The USA Patriot Act differs from other legislation in several key ways. First, it was passed in record time. Second, although the Act consists of approximately 342 pages, it was passed without a conference or committee report, and with practically no public hearings or debates.
U.S. concerns about terrorism and Osama bin Laden goes back many years. In 1990 and 1991, the U.S. led an international coalition to free Kuwait from Iraq. Known as the Gulf War, this coalition fought back dictator Saddam Hussein and his troops and restored Kuwaiti leadership in the area. After the War, the U.S. kept military forces and bases in the area, a decision that outraged Osama bin Laden who claimed the U.S. presence in Saudi Arabia defiled the regions holy cities. Osama bin Laden tightened ranks with Hussein, blaming the deaths of hundreds of thousands of Iraqi’s on U.S. sanctions implemented against Iraq in an attempt to convince Hussein to implement ceasefire agreements.

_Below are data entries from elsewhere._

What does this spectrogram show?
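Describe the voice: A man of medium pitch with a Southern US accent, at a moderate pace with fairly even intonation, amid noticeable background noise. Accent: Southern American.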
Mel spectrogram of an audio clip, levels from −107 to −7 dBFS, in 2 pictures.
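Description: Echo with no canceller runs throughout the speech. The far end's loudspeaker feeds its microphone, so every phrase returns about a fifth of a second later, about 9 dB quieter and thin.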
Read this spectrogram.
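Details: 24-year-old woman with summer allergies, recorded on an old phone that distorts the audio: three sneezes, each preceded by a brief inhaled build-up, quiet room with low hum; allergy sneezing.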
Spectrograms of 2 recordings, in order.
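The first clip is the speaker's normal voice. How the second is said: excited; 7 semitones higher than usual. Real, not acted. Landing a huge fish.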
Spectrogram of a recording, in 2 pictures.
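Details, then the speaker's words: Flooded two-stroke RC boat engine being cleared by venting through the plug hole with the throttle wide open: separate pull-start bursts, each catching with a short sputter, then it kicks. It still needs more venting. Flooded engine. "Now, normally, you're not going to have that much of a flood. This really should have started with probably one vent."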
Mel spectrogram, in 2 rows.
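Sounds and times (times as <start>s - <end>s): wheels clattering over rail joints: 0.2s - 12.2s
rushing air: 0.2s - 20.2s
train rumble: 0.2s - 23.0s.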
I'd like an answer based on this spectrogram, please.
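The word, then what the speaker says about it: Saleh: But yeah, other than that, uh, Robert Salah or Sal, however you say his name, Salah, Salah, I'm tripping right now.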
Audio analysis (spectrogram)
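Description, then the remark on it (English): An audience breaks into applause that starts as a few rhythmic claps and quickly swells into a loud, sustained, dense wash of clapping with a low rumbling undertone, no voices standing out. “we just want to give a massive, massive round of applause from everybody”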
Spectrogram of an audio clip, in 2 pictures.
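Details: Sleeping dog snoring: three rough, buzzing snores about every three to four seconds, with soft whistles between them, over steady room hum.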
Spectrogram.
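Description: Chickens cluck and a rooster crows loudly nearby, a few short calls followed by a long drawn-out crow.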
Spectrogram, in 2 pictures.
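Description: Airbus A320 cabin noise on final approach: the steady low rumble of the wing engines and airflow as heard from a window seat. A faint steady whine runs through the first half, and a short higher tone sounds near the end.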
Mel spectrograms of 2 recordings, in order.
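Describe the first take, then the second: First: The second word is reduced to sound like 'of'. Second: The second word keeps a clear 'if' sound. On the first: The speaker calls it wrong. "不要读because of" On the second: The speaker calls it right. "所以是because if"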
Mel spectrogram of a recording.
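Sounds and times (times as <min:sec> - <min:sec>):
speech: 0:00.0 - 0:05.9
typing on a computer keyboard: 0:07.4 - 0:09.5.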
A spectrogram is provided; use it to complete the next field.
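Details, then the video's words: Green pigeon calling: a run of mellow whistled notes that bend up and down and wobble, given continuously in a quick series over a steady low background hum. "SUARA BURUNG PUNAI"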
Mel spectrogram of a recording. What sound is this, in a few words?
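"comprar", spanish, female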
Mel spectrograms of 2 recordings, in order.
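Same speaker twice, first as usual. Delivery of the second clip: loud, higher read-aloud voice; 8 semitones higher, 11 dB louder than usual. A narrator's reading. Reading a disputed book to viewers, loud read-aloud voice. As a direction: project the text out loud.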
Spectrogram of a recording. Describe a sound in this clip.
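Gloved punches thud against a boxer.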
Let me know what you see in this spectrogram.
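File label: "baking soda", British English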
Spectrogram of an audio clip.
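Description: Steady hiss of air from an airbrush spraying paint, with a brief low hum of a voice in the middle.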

On February 26 1993, a terrorist team planted a van bomb in the World Trade Center. The explosion in the underground garage of the North tower killed six people and injured over a thousand. Although six Islamic extremists were arrested and convicted of the crime in 1997, the U.S. firmly believed that the plot was orchestrated by Osama bin Laden, although at the time they were unable to prove it. In the year following the World Trade Center bombing, Osama bin Laden’s Saudi Arabian citizenship was revoked and he fled to Sudan.